Is Health Insurance Tax Deductible for Self Employed Workers? A Guide to Writing Off Insurance Costs
Self-employed people have to pay for individual and family health care plans out of pocket. Because of that big financial burden, health insurance is tax deductible for self-employed workers under the Affordable Care Act. The self-employed health insurance deduction can help freelancers and entrepreneurs better afford the cost of health insurance and save money on their income tax return.
These topics cover the details of the self-employed health insurance deduction and how to claim it:
Is Health Insurance Tax Deductible for Self Employed?
Health insurance is tax deductible for self-employed workers in the US. The health insurance deduction can be a valuable tax write off that saves a great deal of money for small businesses and freelancers, but many people aren’t aware of the deduction or don’t know how to claim it as part of their tax filing.
The self-employed tax deduction allows self-employed people to write off:
- Health insurance premiums for you, your spouse and other dependents
- The cost of dental care and long-term care coverage
- Insurance plans for children and adults up to the age of 27 (26 or younger at the end of the tax year), even if they are not a dependent
The health insurance deductible can be claimed by sole proprietors, LLCs and shareholders of S corporations owning at least two percent of the company’s stock.
Limitations to Self-Employed Health Insurance Deductions
There are limitations to when and how you can claim self-employment health insurance deductions. Get to know the deduction eligibility rules:
- Your eligibility is determined by month: You can only write off your health insurance plan premiums in months where neither you nor your spouse were covered by an employer-subsidized health plan. For example, if your husband or wife worked for a company full time only in January 2018 and received employer-subsidized health insurance, you would only be able to claim the self-employed health insurance deduction for eleven months of the year, excluding January.
- Your eligibility is limited by your earned income: Your health insurance deduction cannot exceed the amount of money you earn from running your self-employed business. So, for example, if your business reports a tax loss for the year, you aren’t eligible to claim the deduction because you didn’t generate positive income from your business activity. Or, if you earn $2,000 in income but your health care premium costs are $5,000 for the year, you can’t claim $3,000 of your expenses.

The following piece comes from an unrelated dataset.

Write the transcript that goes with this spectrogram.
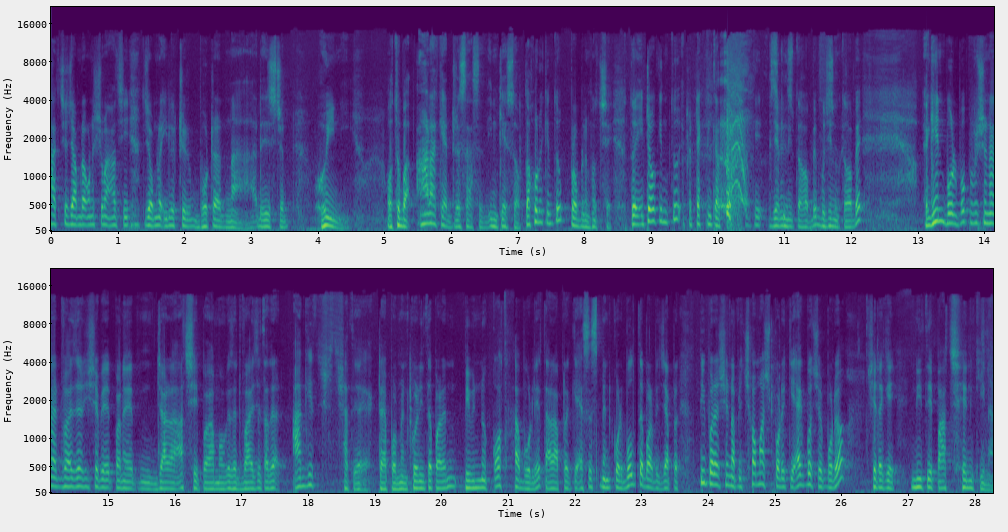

How to Claim the Self-Employed Health Insurance Deduction
Writing off the self-employed health insurance deduction is a straightforward process for small businesses and freelancers. Since the self-employed health insurance deduction is a personal deduction, you can include this write off on your Form 1040. If you are a member of a partnership and the partnership pays the premiums, they will be included on the K-1.
You need to itemize your deductions. If, after itemizing them, you don’t end up claiming all of your health insurance costs on Form 1040, you can add the rest of your medical expenses to Schedule A. On Schedule A, your medical expenses will be subject to federal tax rules that use adjusted gross income to limit the amount eligible for deduction. You can deduct medical expenses that exceed ten percent of your adjusted gross income on Schedule A.
If you’re a small business owner who employs workers, this article can help you determine if your business needs to provide health insurance to employees.
Self-Employed Health Insurance Deduction Example
Here’s a real-world example of how you can claim the self-employed health insurance deduction on your tax filing:
You run a freelance graphic design business that’s registered as a sole proprietorship. After your expenses, you’re claiming a profit of $6,000 for the year. You paid $8,000 in health insurance premiums that same year.
Because your health insurance deductible can’t exceed your income, you can only claim $6,000 of the cost of your premium on Form 1040. However, you can claim the additional $2,000 in premiums on Schedule A, as long as you itemize your medical expenses.
What Medical Expenses Can I Deduct?
According to the IRS, small business owners and other self-employed workers can claim any medical expense as an itemized deduction as long as the expenses was used to diagnose, treat, cure, mitigate or prevent a medical condition or disease. Specifically, qualifying expenses include:
- The cost of medical treatment from doctors, surgeons, dentists or other medical professionals
- The cost of medication that was prescribed to you by a medical professional
- The cost of medical equipment, devices or supplies that were prescribed by a medical professional, which could include everything from a cardiac monitor to eyeglasses
- The cost of health insurance premiums for both medical and dental coverage, as long as they aren’t covered by an employer (your own or your spouse’s)
- The cost of transportation and accommodation when traveling to a healthcare facility outside your area, including the cost of mileage at a rate of 18 cents per mile
- The cost of long-term care for you or a dependent, as well as the cost of long-term care insurance
There are several expenses that aren’t tax deductible, including:
- The cost of vitamins and supplements
- First aid equipment
- Many elective surgeries, including cosmetic procedures such as a face lift
- The cost of controlled substances like marijuana, even if they’re prescribed